Ahead of Finance Minister Tito Mboweni's 2021 Budget Speech later this month, accounting firm Mazars says the National Treasury is unlikely to implemented significant tax hikes.
Mazars tax partner Bernard Sacks told participants in a webinar, held on February 3, that this was traditionally the time tax increases were announced, but that he did not expect significant tax changes to be announced this year, as the economy and people in general were struggling amid the impact of Covid-19 and the related lockdown.
He further said it was unlikely that any new taxes would be announced, save for potentially a vaccine tax to help cover the cost of Covid-19 vaccinations.
Sacks noted that, rather, there could perhaps be small increases in taxes at similar rates seen in the past, as well as the usual increases in sin taxes.
He said it would be wiser for government to stimulate the economy and economic growth, employment and foreign direct investment to increase tax revenue, rather than implementing new taxes or large increases in existing taxes.
Moreover, he suggested that a “bold” strategy that could be pursued would be to restructure and reduce some of the corporate tax, to encourage more corporates to set up shop in the country, which would stimulate growth and employment.
Mazars Taxation national head Mike Teuchert reiterated Sacks' view on tax hikes. He said tax rates would not be changed substantially, but rather, there would be small adjustments of certain rates.
Teuchert said increasing taxes would be done subtly, similarly to the previous two Budgets, by not making any inflation adjustments to tax tables.
He also noted that, while it might be tempting for Mboweni to put in place a one-off tax for the vaccine, this could potentially impact the economy poorly.
In terms of funding the vaccine, Mazars Tax director David French said there was precedence for implementing a one-off tax, citing the transition tax implemented at the advent of democracy.
He noted that this was simple, fairly easy to implement and effective, showing that it could work.
Nevertheless, he said this may not necessarily be the ideal course of action.
Sacks, meanwhile, said the financial figures for vaccination were not as considerable as may be perceived.
He explained that about nine-million South Africans were part of medical aid schemes and would have the cost of their vaccinations funded through these, with the prescribed minimum benefit being amended to include vaccination against Covid-19.
Moreover, for every member that will be vaccinated, medical aid schemes might have to fund one non-member, which would cover another nine-million people.
Moreover, Sacks said the Solidarity Fund would be funding about 10% of the country’s population, which would cover about 25-million people, based on population estimates.
Therefore, government would only have to cover the rest, he said, which was about 15-million to 17-million people, to reach the required percentage to be vaccinated to achieve herd immunity.

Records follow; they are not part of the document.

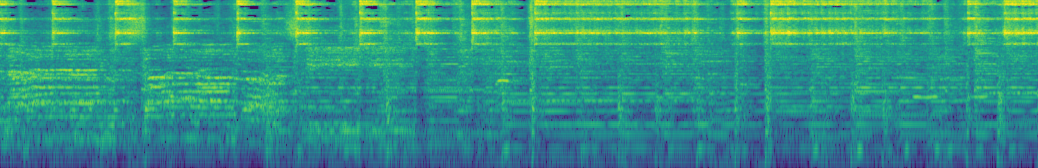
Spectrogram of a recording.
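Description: Live folk band: several voices singing together for the first few seconds, then an instrumental passage of acoustic guitar with hand-struck frame drum beats and tambourine jingles.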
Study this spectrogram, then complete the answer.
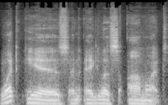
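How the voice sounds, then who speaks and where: Fairly low in pitch, a man talks in an American accent. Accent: American, barely any Aussie. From United States. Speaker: live streamer. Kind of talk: casual live stream chat.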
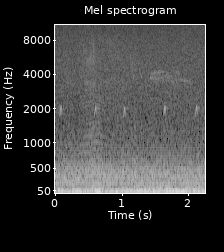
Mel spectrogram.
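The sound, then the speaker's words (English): A bird gives repeated alarm calls near its nest, recorded from right underneath the nest tree at 6:57 p.m.: five short, high chips at a steady, evenly spaced rhythm, fairly faint over a constant low rumble. “Alarm calls again.”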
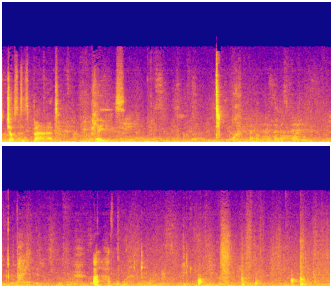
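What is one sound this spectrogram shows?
A middle-aged woman speaks sharply, close by.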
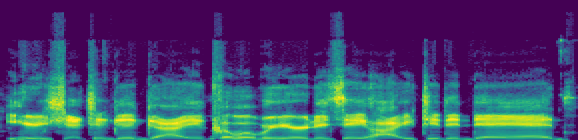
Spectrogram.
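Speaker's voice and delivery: high sing-song pet voice. Real, not acted. Owner cooing at the dog to come greet dad, high baby talk. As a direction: coo over the good dog.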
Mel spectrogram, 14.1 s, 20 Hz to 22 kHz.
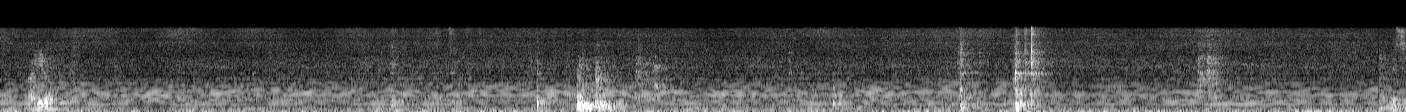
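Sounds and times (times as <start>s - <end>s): steady background hum: 0.0s - 14.0s.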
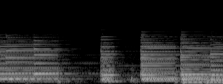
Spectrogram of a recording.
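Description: Grand piano played solo: a phrase dies away almost to nothing, then new chords are struck about a second in and again shortly after.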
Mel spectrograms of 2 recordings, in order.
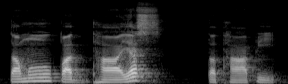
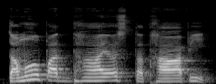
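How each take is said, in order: First: তমোপাধ্যায়স্তথাপি spoken slowly, each syllable spelled out; slow, careful Sanskrit pronunciation of তমোপাধ্যায়স্তথাপি; slow syllable-by-syllable recitation. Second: Said in the usual way. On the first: Shown as a demonstration. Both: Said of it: "কীভাবে উচ্চারণ হবে?".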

He, therefore, advised against the implementation of a wealth or vaccine tax to cover that cost.
Meanwhile, while tax revenue would be lower than projections at the start of the 2020/21 financial year, French said December’s figures presented signs of positivity, as these showed a 6% increase year-on-year.

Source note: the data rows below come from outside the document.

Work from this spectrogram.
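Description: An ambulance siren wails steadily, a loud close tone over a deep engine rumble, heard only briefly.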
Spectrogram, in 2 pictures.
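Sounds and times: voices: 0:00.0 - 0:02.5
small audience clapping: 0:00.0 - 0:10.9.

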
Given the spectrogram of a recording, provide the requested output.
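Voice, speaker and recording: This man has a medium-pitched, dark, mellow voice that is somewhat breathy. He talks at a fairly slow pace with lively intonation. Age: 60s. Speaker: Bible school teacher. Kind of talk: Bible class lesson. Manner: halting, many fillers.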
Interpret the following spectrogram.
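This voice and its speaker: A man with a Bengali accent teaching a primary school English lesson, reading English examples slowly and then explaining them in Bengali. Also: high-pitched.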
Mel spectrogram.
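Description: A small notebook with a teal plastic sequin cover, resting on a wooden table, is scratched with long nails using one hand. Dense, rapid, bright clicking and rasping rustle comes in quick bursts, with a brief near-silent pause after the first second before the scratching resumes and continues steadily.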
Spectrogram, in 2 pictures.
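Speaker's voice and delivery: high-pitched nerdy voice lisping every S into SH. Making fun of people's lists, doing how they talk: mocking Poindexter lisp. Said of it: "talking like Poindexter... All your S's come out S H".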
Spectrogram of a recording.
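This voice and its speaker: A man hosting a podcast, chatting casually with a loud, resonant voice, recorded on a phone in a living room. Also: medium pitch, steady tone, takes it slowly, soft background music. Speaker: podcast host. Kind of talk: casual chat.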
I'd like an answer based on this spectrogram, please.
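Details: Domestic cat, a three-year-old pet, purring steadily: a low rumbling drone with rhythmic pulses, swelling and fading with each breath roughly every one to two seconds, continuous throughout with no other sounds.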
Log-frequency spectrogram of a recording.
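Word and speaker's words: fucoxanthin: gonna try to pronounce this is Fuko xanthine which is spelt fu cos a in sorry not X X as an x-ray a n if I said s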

While still below projection, he said revenue collection was higher than the National Treasury had anticipated, "and there looks to be some buoyancy in collections for the coming few months".